■ What to do
Everything from the line that holds "Show me the" to the end of the entries below should be printed again, word for word, and nothing more.
++++++++++
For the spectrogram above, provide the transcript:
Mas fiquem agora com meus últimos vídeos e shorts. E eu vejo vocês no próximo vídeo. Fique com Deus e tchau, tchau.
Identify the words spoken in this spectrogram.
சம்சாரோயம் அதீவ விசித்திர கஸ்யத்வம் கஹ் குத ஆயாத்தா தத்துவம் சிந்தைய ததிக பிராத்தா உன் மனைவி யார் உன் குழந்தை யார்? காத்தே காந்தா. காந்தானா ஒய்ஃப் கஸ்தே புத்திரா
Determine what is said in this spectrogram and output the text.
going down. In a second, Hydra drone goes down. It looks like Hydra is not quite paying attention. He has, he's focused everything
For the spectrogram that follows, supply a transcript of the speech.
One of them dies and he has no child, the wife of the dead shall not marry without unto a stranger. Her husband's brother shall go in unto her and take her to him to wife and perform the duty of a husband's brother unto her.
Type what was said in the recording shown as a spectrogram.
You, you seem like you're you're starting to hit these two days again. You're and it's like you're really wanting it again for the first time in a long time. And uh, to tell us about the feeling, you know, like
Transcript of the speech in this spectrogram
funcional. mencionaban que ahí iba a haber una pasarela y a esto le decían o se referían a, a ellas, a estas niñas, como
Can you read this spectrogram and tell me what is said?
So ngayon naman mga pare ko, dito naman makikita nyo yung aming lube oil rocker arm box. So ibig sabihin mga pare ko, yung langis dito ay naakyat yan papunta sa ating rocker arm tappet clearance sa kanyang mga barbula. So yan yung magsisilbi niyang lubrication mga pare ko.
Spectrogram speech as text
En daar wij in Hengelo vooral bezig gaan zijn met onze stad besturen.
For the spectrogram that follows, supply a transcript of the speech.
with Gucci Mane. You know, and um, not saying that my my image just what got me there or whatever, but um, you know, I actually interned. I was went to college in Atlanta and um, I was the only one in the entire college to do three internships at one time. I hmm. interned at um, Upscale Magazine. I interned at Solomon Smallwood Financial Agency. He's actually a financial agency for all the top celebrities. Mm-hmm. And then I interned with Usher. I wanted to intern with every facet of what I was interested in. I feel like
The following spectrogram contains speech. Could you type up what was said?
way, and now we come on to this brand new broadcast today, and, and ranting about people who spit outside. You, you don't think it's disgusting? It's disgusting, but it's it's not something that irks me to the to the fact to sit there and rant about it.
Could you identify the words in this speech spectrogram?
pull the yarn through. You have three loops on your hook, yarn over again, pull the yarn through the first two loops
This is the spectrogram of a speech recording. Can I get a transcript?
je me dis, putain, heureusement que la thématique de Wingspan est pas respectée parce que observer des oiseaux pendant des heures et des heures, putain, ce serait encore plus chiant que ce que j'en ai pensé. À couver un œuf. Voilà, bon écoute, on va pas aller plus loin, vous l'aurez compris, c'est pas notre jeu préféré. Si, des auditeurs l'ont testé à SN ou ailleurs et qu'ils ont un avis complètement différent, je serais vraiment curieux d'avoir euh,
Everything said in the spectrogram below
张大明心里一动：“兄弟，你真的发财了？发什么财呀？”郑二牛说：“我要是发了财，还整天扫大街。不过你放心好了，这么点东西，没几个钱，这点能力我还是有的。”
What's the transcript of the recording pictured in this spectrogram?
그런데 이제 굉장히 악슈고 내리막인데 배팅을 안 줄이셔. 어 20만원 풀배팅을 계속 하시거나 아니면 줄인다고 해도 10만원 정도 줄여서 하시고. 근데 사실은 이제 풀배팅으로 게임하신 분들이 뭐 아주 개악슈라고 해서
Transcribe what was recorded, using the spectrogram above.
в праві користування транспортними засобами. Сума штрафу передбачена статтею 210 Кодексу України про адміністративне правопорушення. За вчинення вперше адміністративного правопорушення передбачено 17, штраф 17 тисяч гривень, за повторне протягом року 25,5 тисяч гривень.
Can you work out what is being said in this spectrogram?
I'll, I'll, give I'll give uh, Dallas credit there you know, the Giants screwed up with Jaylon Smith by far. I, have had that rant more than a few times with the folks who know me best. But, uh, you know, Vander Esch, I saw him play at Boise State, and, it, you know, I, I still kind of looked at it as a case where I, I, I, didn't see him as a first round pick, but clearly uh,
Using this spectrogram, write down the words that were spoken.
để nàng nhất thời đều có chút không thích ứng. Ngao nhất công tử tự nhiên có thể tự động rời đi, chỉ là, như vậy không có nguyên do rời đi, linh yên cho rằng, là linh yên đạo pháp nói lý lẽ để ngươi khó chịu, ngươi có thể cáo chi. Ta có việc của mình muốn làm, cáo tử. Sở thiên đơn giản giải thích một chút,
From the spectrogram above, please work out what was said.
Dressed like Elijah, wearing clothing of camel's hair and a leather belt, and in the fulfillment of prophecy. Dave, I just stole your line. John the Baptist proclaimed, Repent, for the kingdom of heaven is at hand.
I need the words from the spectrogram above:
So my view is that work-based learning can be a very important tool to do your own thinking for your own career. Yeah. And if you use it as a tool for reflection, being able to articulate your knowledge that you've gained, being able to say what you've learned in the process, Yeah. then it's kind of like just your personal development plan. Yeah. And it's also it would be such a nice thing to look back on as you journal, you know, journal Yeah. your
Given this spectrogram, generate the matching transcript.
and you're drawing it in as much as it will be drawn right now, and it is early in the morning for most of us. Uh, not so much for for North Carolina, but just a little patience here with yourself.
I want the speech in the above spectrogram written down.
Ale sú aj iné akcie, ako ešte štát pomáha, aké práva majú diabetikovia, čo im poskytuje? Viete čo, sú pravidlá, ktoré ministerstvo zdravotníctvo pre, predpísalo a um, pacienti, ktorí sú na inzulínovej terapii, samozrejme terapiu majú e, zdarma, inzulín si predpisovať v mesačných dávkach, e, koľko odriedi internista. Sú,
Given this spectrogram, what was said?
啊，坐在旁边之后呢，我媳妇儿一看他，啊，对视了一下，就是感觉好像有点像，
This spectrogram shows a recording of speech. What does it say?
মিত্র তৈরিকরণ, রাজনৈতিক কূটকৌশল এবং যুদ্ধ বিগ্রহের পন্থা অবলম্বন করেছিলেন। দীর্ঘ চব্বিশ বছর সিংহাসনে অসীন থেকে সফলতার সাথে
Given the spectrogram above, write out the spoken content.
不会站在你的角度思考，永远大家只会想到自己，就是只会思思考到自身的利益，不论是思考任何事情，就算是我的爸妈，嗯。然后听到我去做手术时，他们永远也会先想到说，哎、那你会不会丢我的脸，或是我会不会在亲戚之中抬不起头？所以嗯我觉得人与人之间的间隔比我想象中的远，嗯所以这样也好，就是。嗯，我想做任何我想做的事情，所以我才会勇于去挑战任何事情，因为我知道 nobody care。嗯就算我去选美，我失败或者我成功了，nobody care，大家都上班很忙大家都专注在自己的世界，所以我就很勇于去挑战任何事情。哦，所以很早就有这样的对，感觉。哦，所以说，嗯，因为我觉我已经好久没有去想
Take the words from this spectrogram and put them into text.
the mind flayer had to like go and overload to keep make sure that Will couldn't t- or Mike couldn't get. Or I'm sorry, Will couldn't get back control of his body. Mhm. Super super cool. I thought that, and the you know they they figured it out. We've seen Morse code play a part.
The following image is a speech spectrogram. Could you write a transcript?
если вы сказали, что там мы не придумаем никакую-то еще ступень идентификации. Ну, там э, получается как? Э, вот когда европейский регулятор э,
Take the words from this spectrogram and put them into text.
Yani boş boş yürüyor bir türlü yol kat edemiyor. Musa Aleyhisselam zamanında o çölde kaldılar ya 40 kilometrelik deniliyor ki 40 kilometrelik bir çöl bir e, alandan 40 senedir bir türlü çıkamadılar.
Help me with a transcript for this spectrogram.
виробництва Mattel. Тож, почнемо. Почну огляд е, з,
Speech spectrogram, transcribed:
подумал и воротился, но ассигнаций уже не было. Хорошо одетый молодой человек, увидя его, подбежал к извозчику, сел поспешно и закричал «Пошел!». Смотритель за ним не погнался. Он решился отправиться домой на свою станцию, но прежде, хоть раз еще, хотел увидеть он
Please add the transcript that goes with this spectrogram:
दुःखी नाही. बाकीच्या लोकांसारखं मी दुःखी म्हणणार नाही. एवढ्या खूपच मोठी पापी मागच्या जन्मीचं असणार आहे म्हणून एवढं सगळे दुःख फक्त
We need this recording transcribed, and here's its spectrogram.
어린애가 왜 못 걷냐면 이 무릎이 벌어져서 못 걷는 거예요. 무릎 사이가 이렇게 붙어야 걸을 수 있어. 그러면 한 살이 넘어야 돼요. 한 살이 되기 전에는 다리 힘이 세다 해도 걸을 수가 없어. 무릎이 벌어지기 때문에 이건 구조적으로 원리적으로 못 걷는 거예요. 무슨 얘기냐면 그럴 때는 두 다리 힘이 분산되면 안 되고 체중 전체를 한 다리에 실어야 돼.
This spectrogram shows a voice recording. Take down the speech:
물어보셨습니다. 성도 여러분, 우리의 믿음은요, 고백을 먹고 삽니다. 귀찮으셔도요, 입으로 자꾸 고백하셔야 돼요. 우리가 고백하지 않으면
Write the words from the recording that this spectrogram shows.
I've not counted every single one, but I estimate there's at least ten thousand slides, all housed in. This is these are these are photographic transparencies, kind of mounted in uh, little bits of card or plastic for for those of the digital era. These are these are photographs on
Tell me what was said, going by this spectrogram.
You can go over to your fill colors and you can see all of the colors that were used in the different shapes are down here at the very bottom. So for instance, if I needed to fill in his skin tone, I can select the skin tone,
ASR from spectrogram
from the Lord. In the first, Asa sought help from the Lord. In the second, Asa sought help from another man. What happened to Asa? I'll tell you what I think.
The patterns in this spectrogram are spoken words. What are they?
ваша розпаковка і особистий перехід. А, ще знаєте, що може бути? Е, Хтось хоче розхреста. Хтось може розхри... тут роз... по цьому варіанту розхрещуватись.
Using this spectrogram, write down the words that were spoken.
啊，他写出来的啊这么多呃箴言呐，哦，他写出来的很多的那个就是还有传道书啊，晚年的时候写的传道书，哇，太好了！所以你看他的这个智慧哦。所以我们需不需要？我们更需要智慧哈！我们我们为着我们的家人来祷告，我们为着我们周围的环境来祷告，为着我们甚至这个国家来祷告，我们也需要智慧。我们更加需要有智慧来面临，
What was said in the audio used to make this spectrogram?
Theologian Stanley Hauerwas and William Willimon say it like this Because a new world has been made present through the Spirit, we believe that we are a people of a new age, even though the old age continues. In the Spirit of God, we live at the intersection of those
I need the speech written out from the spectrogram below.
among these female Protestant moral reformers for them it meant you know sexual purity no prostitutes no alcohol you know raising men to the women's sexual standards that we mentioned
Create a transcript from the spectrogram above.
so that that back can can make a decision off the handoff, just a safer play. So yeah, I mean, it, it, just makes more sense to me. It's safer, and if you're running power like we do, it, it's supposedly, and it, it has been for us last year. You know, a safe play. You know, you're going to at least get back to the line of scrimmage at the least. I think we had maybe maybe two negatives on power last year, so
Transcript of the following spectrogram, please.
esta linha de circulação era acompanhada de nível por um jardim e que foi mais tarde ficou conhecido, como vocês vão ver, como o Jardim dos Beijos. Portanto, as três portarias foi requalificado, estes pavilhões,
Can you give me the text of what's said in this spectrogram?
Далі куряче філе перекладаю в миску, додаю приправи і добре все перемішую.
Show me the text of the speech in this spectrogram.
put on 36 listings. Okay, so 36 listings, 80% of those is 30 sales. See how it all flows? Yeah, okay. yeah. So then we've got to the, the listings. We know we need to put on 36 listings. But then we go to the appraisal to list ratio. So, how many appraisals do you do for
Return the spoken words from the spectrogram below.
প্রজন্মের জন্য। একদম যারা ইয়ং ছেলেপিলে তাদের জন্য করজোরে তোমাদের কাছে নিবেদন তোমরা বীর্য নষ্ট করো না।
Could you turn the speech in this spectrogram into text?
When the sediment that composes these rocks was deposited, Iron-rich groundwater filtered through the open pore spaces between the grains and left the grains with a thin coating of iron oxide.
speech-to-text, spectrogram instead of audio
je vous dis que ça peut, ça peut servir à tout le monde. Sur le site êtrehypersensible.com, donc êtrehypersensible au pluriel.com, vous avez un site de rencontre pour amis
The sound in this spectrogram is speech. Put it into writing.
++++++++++
■ Answer for this exercise
Show me the text of the speech in this spectrogram.
put on 36 listings. Okay, so 36 listings, 80% of those is 30 sales. See how it all flows? Yeah, okay. yeah. So then we've got to the, the listings. We know we need to put on 36 listings. But then we go to the appraisal to list ratio. So, how many appraisals do you do for
Return the spoken words from the spectrogram below.
প্রজন্মের জন্য। একদম যারা ইয়ং ছেলেপিলে তাদের জন্য করজোরে তোমাদের কাছে নিবেদন তোমরা বীর্য নষ্ট করো না।
Could you turn the speech in this spectrogram into text?
When the sediment that composes these rocks was deposited, Iron-rich groundwater filtered through the open pore spaces between the grains and left the grains with a thin coating of iron oxide.
speech-to-text, spectrogram instead of audio
je vous dis que ça peut, ça peut servir à tout le monde. Sur le site êtrehypersensible.com, donc êtrehypersensible au pluriel.com, vous avez un site de rencontre pour amis
The sound in this spectrogram is speech. Put it into writing.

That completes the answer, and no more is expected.